    My thoughts as well. if you put that in "loose" it might baffle it pretty well, though I think that would be outside the pipe with the holes in it.

    View Instructable »
  • How to make a racing lawn mower (Updated!)

    yeah, unless you use a turbo (or smog air pump I.e. "poor man's" supercharger), definitely want the intake turbulence, especially if you run methanol) not sure for high rpm If a tunnel ram style intake might work? never tried that but who knows. seems a dyno would be a great thing for these engines to really tune them. we had a 3hp Briggs on a minibike in high school that with centripetal clutch and no trans would do almost 40. had a Harley carb AND burned 60/40 125 gas / ethanol mix though, HAH! crazy days.

    really great Instructable and comments. Few things I'd add, anybody try sprint car gas? my father used to tractor pull with multiple big block engines and he used 125 octane gas(seriously it durometered as that) the performance jump from that in small engines(from Briggs to dirt bikes) was incredible. the engine has to be built for it (bottom end) so crank, rods, billet flywheel, etc, as in the Instructable but it's almost like a supercharger in terms of extra HP. another thing would like to agree with porting comment. I'd natural aspirated(carb or injection) you want the intake slightly rough to mix air fuel, exhaust as smooth and unobstructed as you can. we used die grinder with carbide cutter tip (cross section screw looking oval shape) same as big blocks. took flathead brigs ...

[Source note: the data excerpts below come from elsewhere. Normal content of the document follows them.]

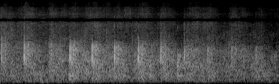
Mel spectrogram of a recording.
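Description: A church congregation claps to encourage the children, a steady, even patter of many hands with a faint constant hum in the background.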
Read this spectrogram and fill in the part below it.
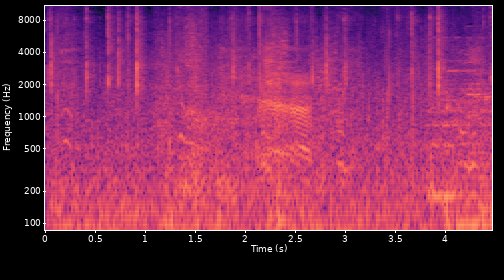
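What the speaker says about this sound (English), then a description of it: "Now let's go quiet and listen to his stomping." Springtrap, the killer in Dead by Daylight, stomps along in heavy, mechanical footfalls, a loose run of thuds and creaks over a steady, noisy game ambience.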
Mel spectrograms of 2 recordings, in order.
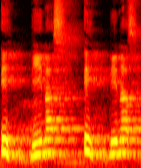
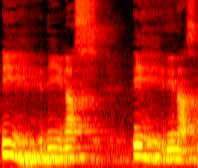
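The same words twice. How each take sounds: First: Higher "Ih, dinas" with "ih" chopped and a gap; broken wrong-way "ih / dinas"; cut-off H. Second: "ihdinas" with H running unbroken into "dinas"; drawn-out airy "ih" joined to "dinas"; flowing H. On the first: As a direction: stop the air after "ih". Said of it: "diputus aliran suaranya". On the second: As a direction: let breath stream after "ih". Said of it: "harusnya ih". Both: Shown as a demonstration.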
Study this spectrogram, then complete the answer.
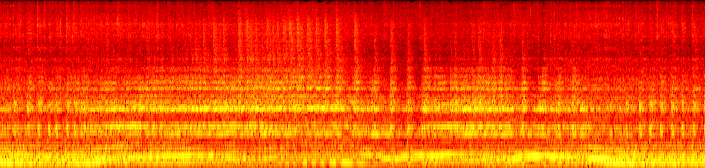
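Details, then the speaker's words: Wave Raider personal watercraft two-stroke, long-sitting, fuel treated with Seafoam, run briefly as cooling water starts moving after a suspected blockage: steady running with slightly wavering pitch, no knocks or rattles; sounds healthy. "Okay, it sounds like water's moving through there, so hope so. I'm not gonna let it run too long."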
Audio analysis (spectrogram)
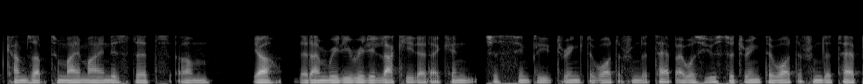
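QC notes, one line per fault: No faults found in this speech recording.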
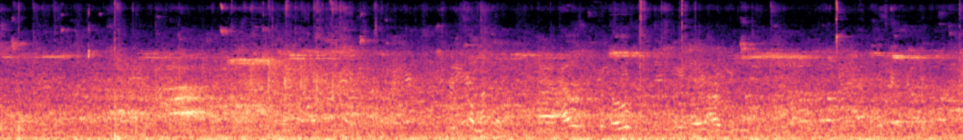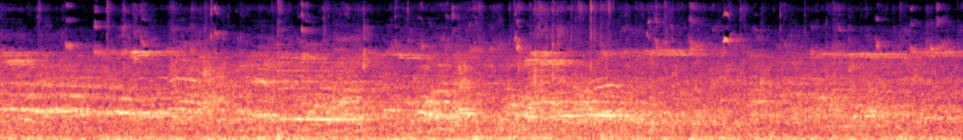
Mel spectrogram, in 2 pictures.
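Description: A large echoing hall is filled with the constant murmur of a crowd.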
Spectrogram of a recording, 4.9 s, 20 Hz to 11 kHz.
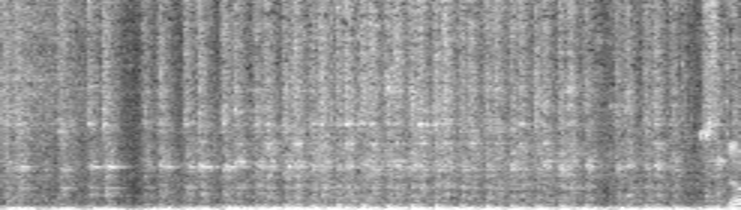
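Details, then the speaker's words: Third-gen Camaro V8 after new mass air flow sensor fitted: low, uneven, lumpy idle that never settles; runs rough, owner suspects vacuum leaks, one bad, setting code 33 for the MAF; cause unconfirmed. "i think this car just may have a bunch of vacuum leaks one really bad one i don't really know but that alone will make the 33 code pop up for the mass airflow sensor"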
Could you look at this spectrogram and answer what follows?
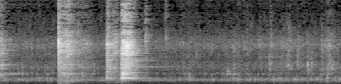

    see more »

    really great Instructable and comments. Few things I'd add, anybody try sprint car gas? my father used to tractor pull with multiple big block engines and he used 125 octane gas(seriously it durometered as that) the performance jump from that in small engines(from Briggs to dirt bikes) was incredible. the engine has to be built for it (bottom end) so crank, rods, billet flywheel, etc, as in the Instructable but it's almost like a supercharger in terms of extra HP. another thing would like to agree with porting comment. I'd natural aspirated(carb or injection) you want the intake slightly rough to mix air fuel, exhaust as smooth and unobstructed as you can. we used die grinder with carbide cutter tip (cross section screw looking oval shape) same as big blocks. took flathead brigs "L heads" and made "y heads" hah! also ground the cams on them (decreased duration by grinding g lobes thinner and increased lift by welding a bead on the top of the lobe and grinding down. seems we advanced the timing a bit too from the crank. with higher octane it tends to run drier so you have to fatten up the fuel mixture. again great Instructable thanks, very detailed and thorough. btw anybody use comet differentials or clutches? seems differential might give you better handling, also since it's circle track, do you stagger wheel size left to right like sprints do? seems some of the camber and steering issues might be addressed with that.

    View Instructable »
  • ProfessorJWN followed mowerracer3 years ago